9. You’ll cry when baby takes to formula too much. Isn’t this your job as a woman, you failure?

10. When your partner asks you why you complain about breast feeding so much, you’ll be tempted to leap off the couch and twist his nipple off while screaming, “How you like that!?!” But you don’t, because you still haven’t been given clearance to exercise.

11. You’ll try pumping and despair when you only collect half an ounce on each side. That’s enough to keep your little monster quiet for ten minutes.

12. One day, you’ll wonder if you’ve showered and brushed your teeth yet. It’s 6:00 PM.

13. Nursing covers are a scam–a waste of money and fabric. Your baby screams and sweats under it making you feel like the worst mommy ever for trying to avoid flashing the entire mall.

14But you’re tough. And you’re stubborn. And you can do it.

15. And if you don’t, or can’t, the world will not come to an end. Even a little.

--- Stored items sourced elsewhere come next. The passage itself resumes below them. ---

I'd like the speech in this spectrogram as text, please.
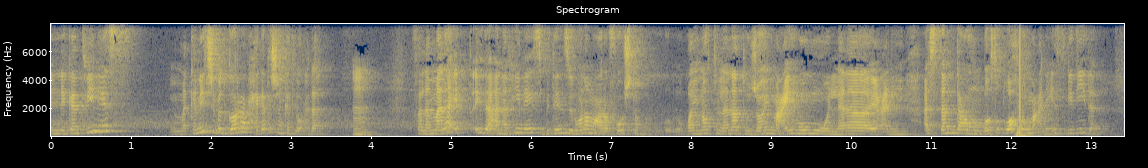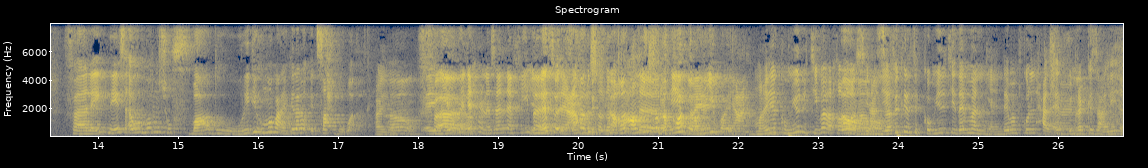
إن كان في ناس ما كانتش بتجرب حاجات عشان كانت لوحدها. امم فلما لقيت إيه ده أنا في ناس بتنزل وأنا ما أعرفهاش طب why not إن أنا to join معاهم واللي أنا يعني أستمتع وانبسط وأخرج مع ناس جديدة. فلقيت ناس أول مرة نشوف بعض already هما بعد كده اتصاحبوا بقى. أيوه. آه ف- اليوم اللي إحنا نزلنا فيه بقت عملوا صداقات عملوا صداقات رهيبة يعني. رهيبة يعني. ما هي community بقى خلاص آه، يعني. هي. فكرة ال community دايما يعني دايما في كل الحلقات بنركز عليها.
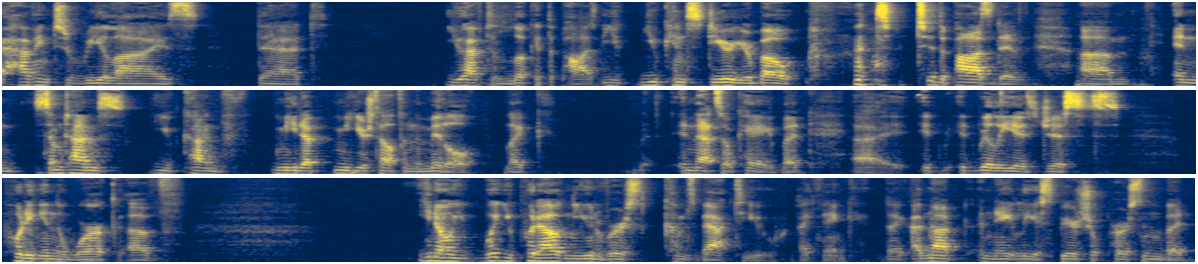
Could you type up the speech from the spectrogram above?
having to realize that you have to look at the positive. You, you can steer your boat to the positive. Um, and sometimes you kind of meet up, meet yourself in the middle, like, and that's okay. But uh, it, it really is just putting in the work of you know what you put out in the universe comes back to you i think like i'm not innately a spiritual person but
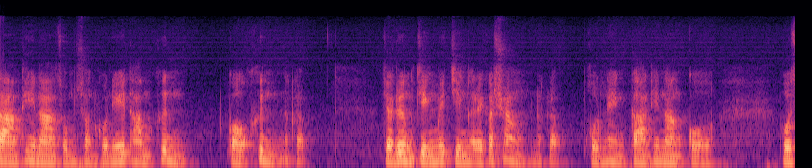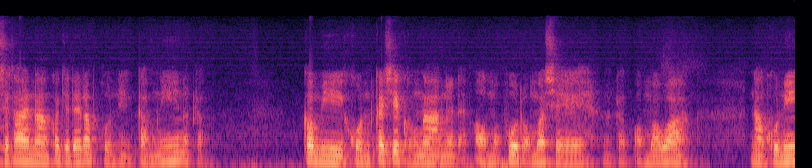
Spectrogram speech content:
ตามที่นางสมสนคนนี้ทำขึ้นก่อขึ้นนะครับ จะเรื่องจริงไม่จริงอะไรก็ช่างนะครับ ผลแห่งการที่นางโกผลสุดท้ายนางก็จะได้รับผลแห่งกรรมนี้นะครับ ก็มีคนใกล้ชิดของนางเนี่ยออกมาพูดออกมาแช่นะครับออกมาว่านางคนนี้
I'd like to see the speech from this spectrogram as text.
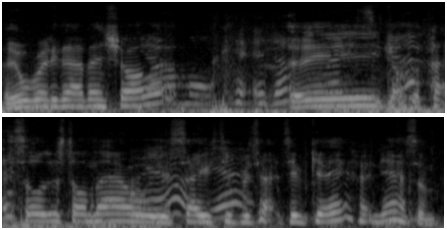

10 Reasons Weaning Really Sucks


10 Reasons Weaning Really Sucks

I literally worked my ta-tas off to earn my breastfeeding badge. There were times I thought I might cave under the pressure that comes with being the food, but this one woman dairy has managed to kept the factory in production for two babies, about a year and a half each. My mammaries stuck by me through mastitis, norovirus and the healing of a nipple, partially severed by bite. After paying dues like that, it’s hard to believe I’ll actually miss the whole thing. But I will. Because…

1. I don’t feel as important. Technically, any yahoo off the street can now do my job.

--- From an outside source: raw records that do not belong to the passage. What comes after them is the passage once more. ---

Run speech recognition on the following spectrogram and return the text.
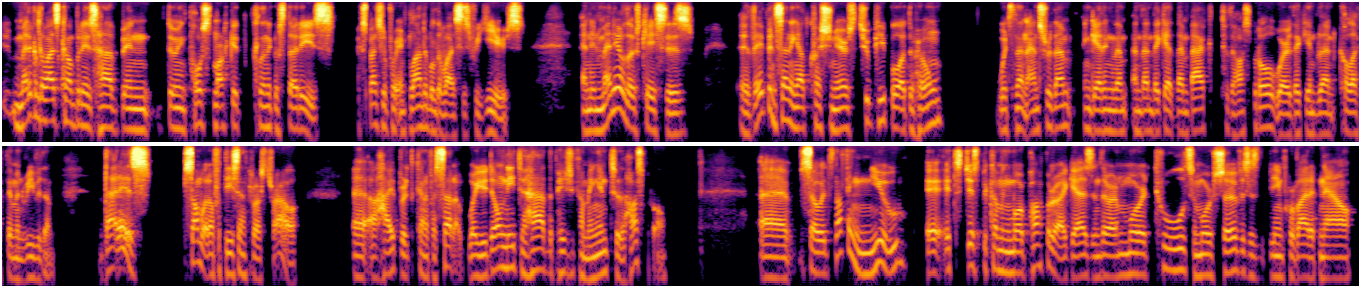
medical device companies have been doing post-market clinical studies, especially for implantable devices, for years. And in many of those cases, uh, they've been sending out questionnaires to people at their home, which then answer them and getting them, and then they get them back to the hospital where they can then collect them and review them. That is somewhat of a decentralized trial, uh, a hybrid kind of a setup where you don't need to have the patient coming into the hospital. Uh, so it's nothing new it's just becoming more popular, I guess, and there are more tools and more services being provided now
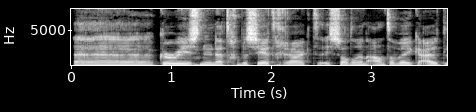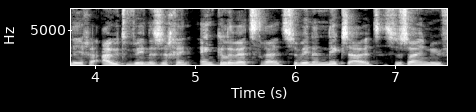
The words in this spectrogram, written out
Uh, Curry is nu net geblesseerd geraakt. Is zal er een aantal weken uit liggen. Uit winnen ze geen enkele wedstrijd. Ze winnen niks uit. Ze zijn nu 14-15.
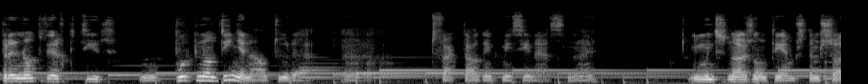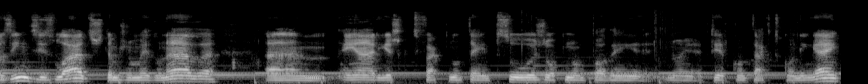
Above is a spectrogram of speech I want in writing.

2. I can’t boob the baby back to sleep when she wakes up at o’dark thirty, thinking it’s morning.

3. The post-lactation moment of truth: arrival at ultimate breast shape, size and consistency. (Bye-bye, boobies.)

4. I have to give up chocolate chips as a food group, now that no one is sucking excess calories from my body.

5. The new clothes I bought for my post-baby body, don’t fit my post-nursing body. (See chocolate chips.)

6. No more excusing myself from a room I don’t want to be in, by claiming I have to nurse.

7. Now that I am no longer her personal milk fountain, the baby has noticed I’m not as cool as Daddy.

8. I have to prepare actual food for the kid.

9. I thought I was reclaiming all rights to my body, but my husband is standing by, ready to affix ‘Property Of’ stickers to what is left of my chest.

10. My baby is growing up. This was happening the whole time, but without breast milk to take the edge off, it stings a lot more.